Dataset entries:
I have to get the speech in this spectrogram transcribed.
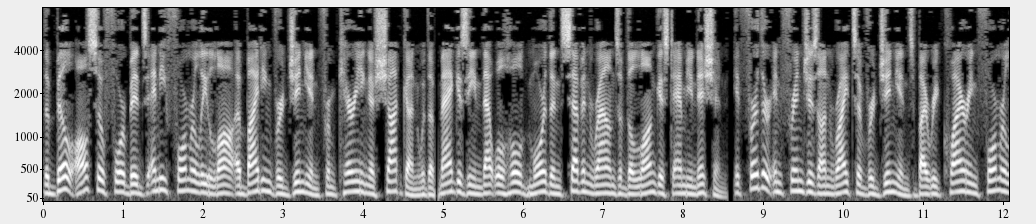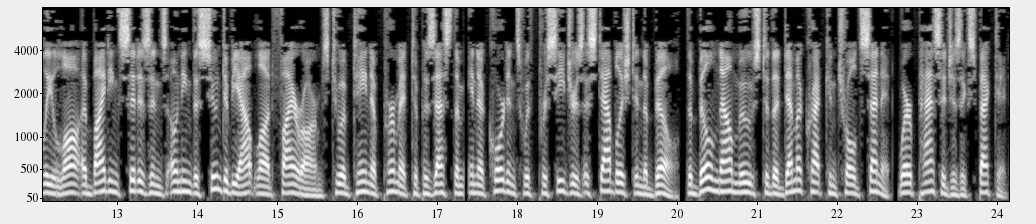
the bill also forbids any formerly law-abiding Virginian from carrying a shotgun with a magazine that will hold more than seven rounds of the longest ammunition. It further infringes on rights of Virginians by requiring formerly law-abiding citizens owning the soon-to-be outlawed firearms to obtain a permit to possess them in accordance with procedures established in the bill. The bill now moves to the Democrat-controlled Senate, where passage is expected.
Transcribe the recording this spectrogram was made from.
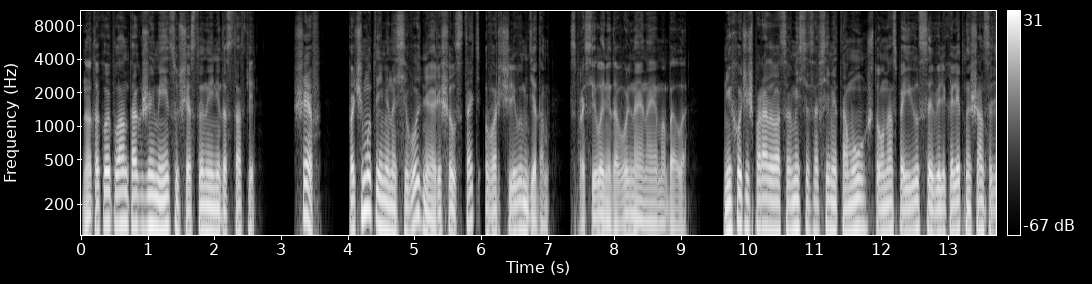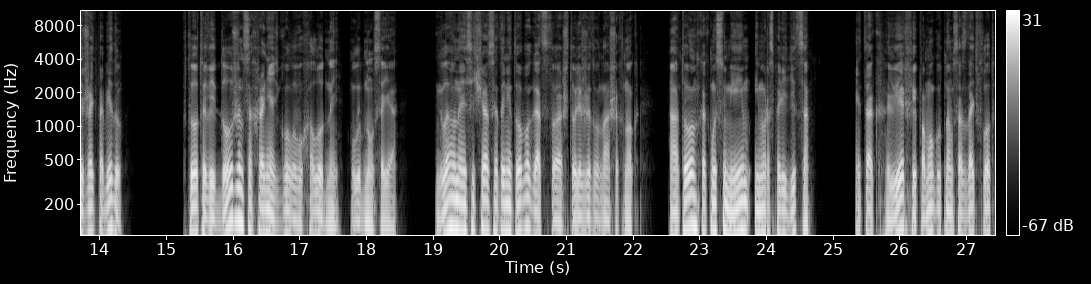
Но такой план также имеет существенные недостатки. «Шеф, «Почему ты именно сегодня решил стать ворчливым дедом?» — спросила недовольная Наэма Белла. «Не хочешь порадоваться вместе со всеми тому, что у нас появился великолепный шанс одержать победу?» «Кто-то ведь должен сохранять голову холодной», — улыбнулся я. «Главное сейчас это не то богатство, что лежит у наших ног, а то, как мы сумеем им распорядиться. Итак, верфи помогут нам создать флот,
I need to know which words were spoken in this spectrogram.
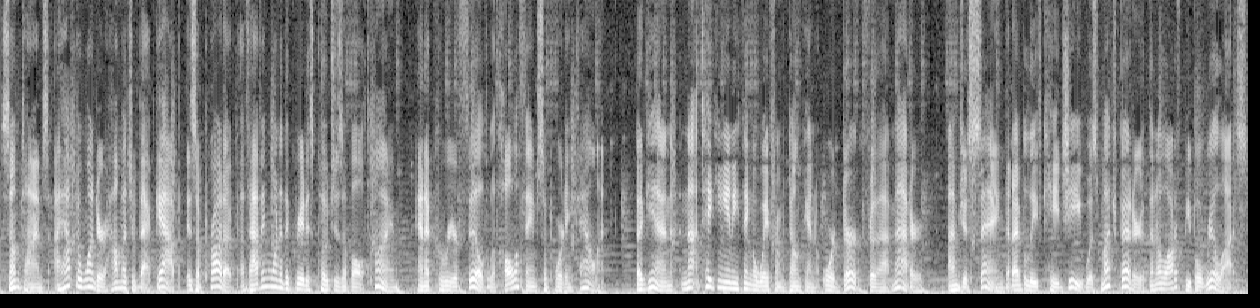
Sometimes I have to wonder how much of that gap is a product of having one of the greatest coaches of all time and a career filled with Hall of Fame supporting talent. Again, not taking anything away from Duncan or Dirk for that matter, I'm just saying that I believe KG was much better than a lot of people realize.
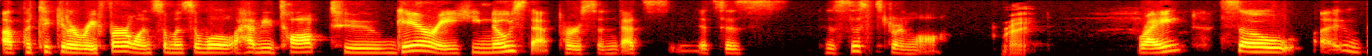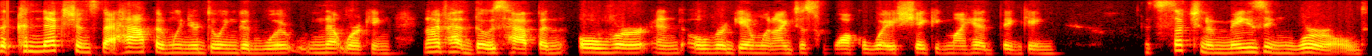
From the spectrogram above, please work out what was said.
a particular referral and someone said well have you talked to gary he knows that person that's it's his his sister-in-law right right so uh, the connections that happen when you're doing good networking and i've had those happen over and over again when i just walk away shaking my head thinking it's such an amazing world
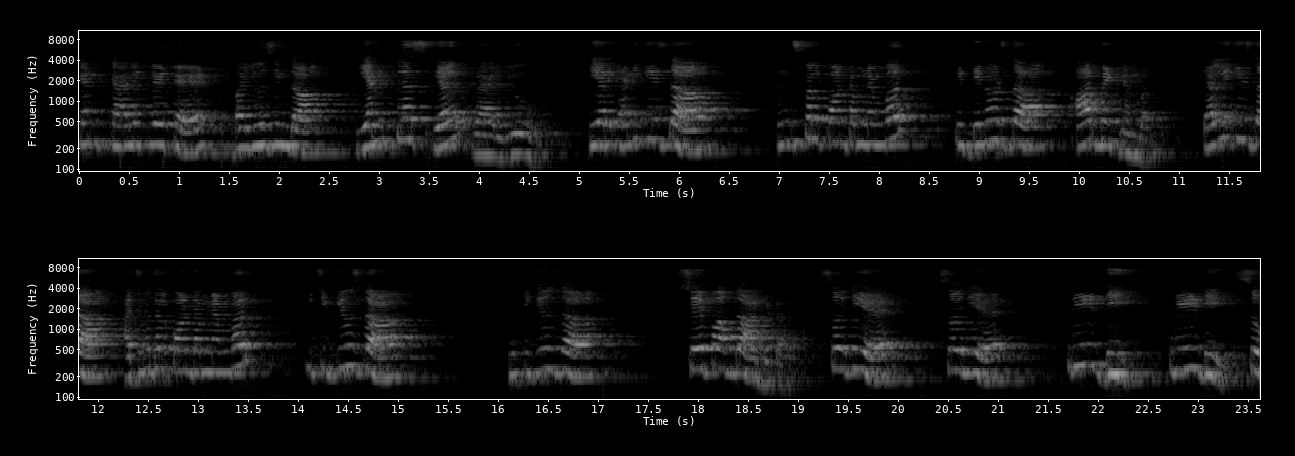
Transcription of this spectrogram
can calculate it by using the n plus l value. Here n is the principal quantum number, it denotes the orbit number. L is the azimuthal quantum number which gives the which gives the shape of the orbital. So here, so here 3D, 3D. So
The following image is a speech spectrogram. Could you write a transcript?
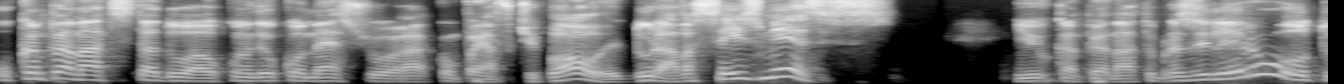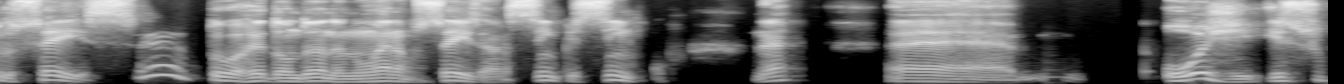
o campeonato estadual, quando eu começo a acompanhar futebol, durava seis meses. E o Campeonato Brasileiro, outros seis. Estou arredondando, não eram seis, era cinco e cinco, né? É, hoje, isso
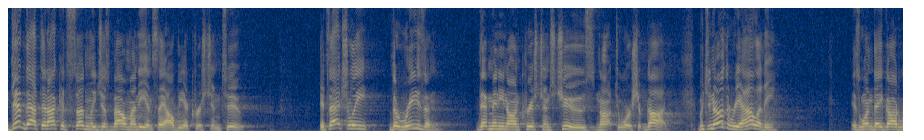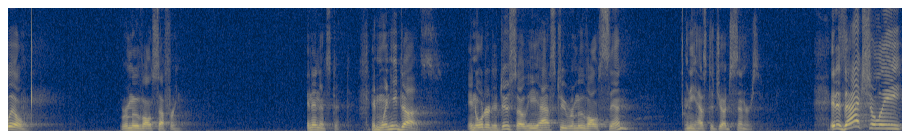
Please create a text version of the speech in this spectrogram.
did that, then I could suddenly just bow my knee and say, I'll be a Christian too. It's actually the reason that many non Christians choose not to worship God. But you know, the reality is one day God will remove all suffering in an instant. And when He does, in order to do so, He has to remove all sin and He has to judge sinners. It is actually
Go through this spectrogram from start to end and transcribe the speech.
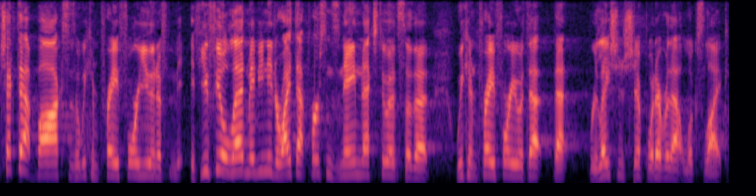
check that box so we can pray for you. And if, if you feel led, maybe you need to write that person's name next to it so that we can pray for you with that, that relationship, whatever that looks like.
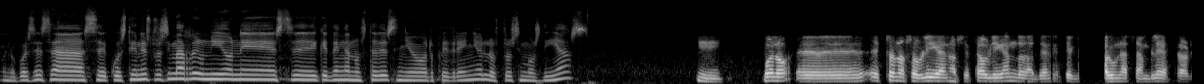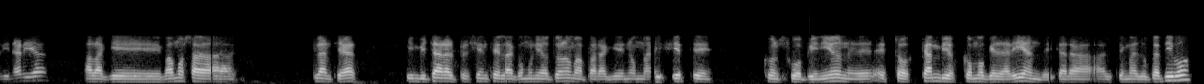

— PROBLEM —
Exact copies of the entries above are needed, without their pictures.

— RESPONSE BELOW —
I have to get the speech in this spectrogram transcribed.
the bill also forbids any formerly law-abiding Virginian from carrying a shotgun with a magazine that will hold more than seven rounds of the longest ammunition. It further infringes on rights of Virginians by requiring formerly law-abiding citizens owning the soon-to-be outlawed firearms to obtain a permit to possess them in accordance with procedures established in the bill. The bill now moves to the Democrat-controlled Senate, where passage is expected.
Transcribe the recording this spectrogram was made from.
Но такой план также имеет существенные недостатки. «Шеф, «Почему ты именно сегодня решил стать ворчливым дедом?» — спросила недовольная Наэма Белла. «Не хочешь порадоваться вместе со всеми тому, что у нас появился великолепный шанс одержать победу?» «Кто-то ведь должен сохранять голову холодной», — улыбнулся я. «Главное сейчас это не то богатство, что лежит у наших ног, а то, как мы сумеем им распорядиться. Итак, верфи помогут нам создать флот,
I need to know which words were spoken in this spectrogram.
Sometimes I have to wonder how much of that gap is a product of having one of the greatest coaches of all time and a career filled with Hall of Fame supporting talent. Again, not taking anything away from Duncan or Dirk for that matter, I'm just saying that I believe KG was much better than a lot of people realize.
From the spectrogram above, please work out what was said.
a particular referral and someone said well have you talked to gary he knows that person that's it's his his sister-in-law right right so uh, the connections that happen when you're doing good networking and i've had those happen over and over again when i just walk away shaking my head thinking it's such an amazing world
Transcription of this spectrogram
can calculate it by using the n plus l value. Here n is the principal quantum number, it denotes the orbit number. L is the azimuthal quantum number which gives the which gives the shape of the orbital. So here, so here 3D, 3D. So
The following image is a speech spectrogram. Could you write a transcript?
o campeonato estadual, quando eu começo a acompanhar futebol, durava seis meses. E o Campeonato Brasileiro, outros seis. Estou arredondando, não eram seis, era cinco e cinco, né? É, hoje, isso
Please create a text version of the speech in this spectrogram.
did that, then I could suddenly just bow my knee and say, I'll be a Christian too. It's actually the reason that many non Christians choose not to worship God. But you know, the reality is one day God will remove all suffering in an instant. And when He does, in order to do so, He has to remove all sin and He has to judge sinners. It is actually
Go through this spectrogram from start to end and transcribe the speech.
check that box so we can pray for you. And if, if you feel led, maybe you need to write that person's name next to it so that we can pray for you with that, that relationship, whatever that looks like.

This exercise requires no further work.